Saturday July 15, 2017
Due to drought conditions and conflict, more than 20 million people in in Somalia, Northeast Nigeria, South Sudan and Yemen are at risk of starvation and famine, which is the world’s largest humanitarian crisis since 1945.
In a recent mission organized by the UN to famine-stricken Somalia, I saw firsthand the devastating impacts of the drought and the coordinated response to the famine crisis.
My mission to Somalia included senior officials from the UN and African Union, and was led by UN Office for Coordination of Humanitarian Affairs (OCHA). I met senior officials in Mogadishu, as well as with the UN Humanitarian Coordinator, and travelled to Doolow on the Somali side of the Ethiopian border in the so-called Mandera triangle, which is a hub for cross-border flows of displaced people.
Due to an ongoing drought, 6.7 million people in Somalia are in need of humanitarian assistance, and 3.2 million of these are currently are at grave risk. As a result, an estimated 1.4 million children under the age of five will be malnourished this year.
The drought has forced 680,000 people to leave their homes in search of food and water since November 2016. Disease outbreaks are also of concern with cases of acute watery diarrhea and measles spreading at an alarming pace. Although humanitarian partners, in close collaboration with the Somali authorities, have been scaling up the provision of assistance, the risk of famine continues to persist in the country.To support resilience building, our collaboration with humanitarian actors is intended to support immediate, medium-, and long-term impacts. As part of this humanitarian-plus approach, the WBG is investing $1.8 billion in emergency operations for countries affected by famine, in partnership with UN agencies and local actors on the ground.
In Somalia and many other places, the fragility landscape in the world has become more complex since violent conflicts spiked dramatically since 2010. Conflicts drive 80 percent of all humanitarian needs, while reducing Gross Domestic Product (GDP) growth by two percent per year, on average. In our response to crisis- and conflict-affected areas, the World Bank Group is not and cannot be in business-as-usual mode.
The World Bank Group is responding differently to this crisis. We are leveraging innovative operational linkages with UN agencies and non-state actors to deliver support in the most-affected areas. Through innovative financing windows, such as the global crisis response platform, we are able to mobilize quickly relatively large amounts of resources to help bridge the humanitarian-development-peace divide to serve those most in need.
A good example is the recently approved US$50 million Somalia Emergency Drought Response and Recovery Project (SEDRP), leveraging an unprecedented partnership agreement with the International Committee of the Red Cross (ICRC). Using its comparative advantage, ICRC will address the immediate needs of the drought-affected people in Somalia, and support resilient recovery through the provision of livelihood opportunities and the restoration of agricultural and pastoral production.
The project will support resilient recovery through the provision of livelihood opportunities and the restoration of agricultural and pastoral production.
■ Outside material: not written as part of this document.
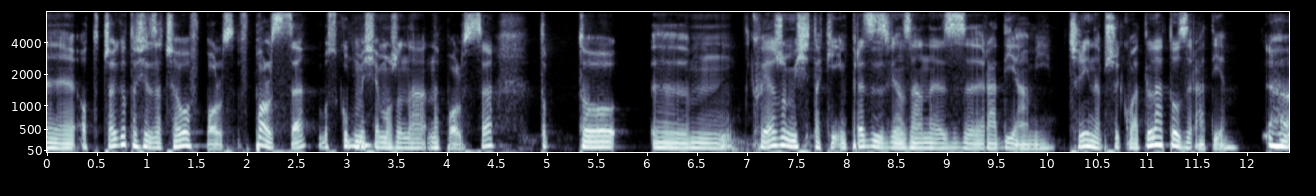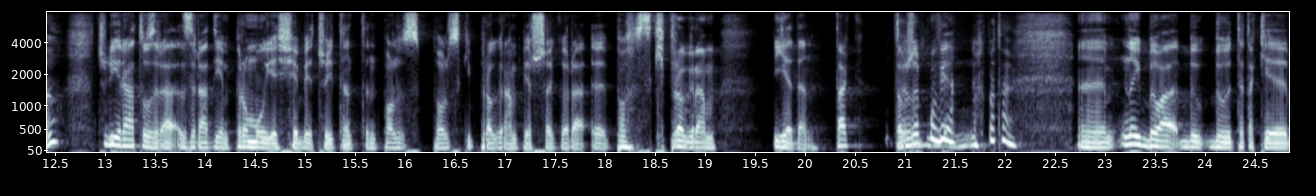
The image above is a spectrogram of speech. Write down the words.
y, od czego to się zaczęło w, Pols w Polsce, bo skupmy mhm. się może na, na Polsce, to, to um, kojarzą mi się takie imprezy związane z radiami, czyli na przykład lato z radiem. Aha. Czyli Rato z, ra, z radiem promuje siebie, czyli ten, ten pols, polski program pierwszego, ra, y, polski program jeden, tak? Dobrze to, mówię? No chyba tak. Y, no i była, by, były te takie,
These multiple crises highlight the importance of prevention in a time of uncertainty, risks, and shocks. The joint partnership framework signed this past April by World Bank Group President Jim Yong Kim and UN Secretary-General António Guterres “focuses on building resilience for the most vulnerable people by reducing poverty, promoting shared prosperity, enhancing food security, and sustaining peace in crisis-affected situations.”
The framework, was signed “in response to global calls for our institutions to work more closely together on prevention and reducing needs, risks, and vulnerability as the world faces a spike in violent conflict.”
As an institution we will be working with our partners at the country, regional, and global level to respond to food insecurity felt by millions of people, to help prevent famine, and respond to other crises.
This strong engagement and collaboration with our partners in the humanitarian-development nexus -- through projects, collaboration and financing, as well as long-term policy shifts -- will help us to establish solid partnerships as countries transition to a more peaceful, stable, and prosperous future.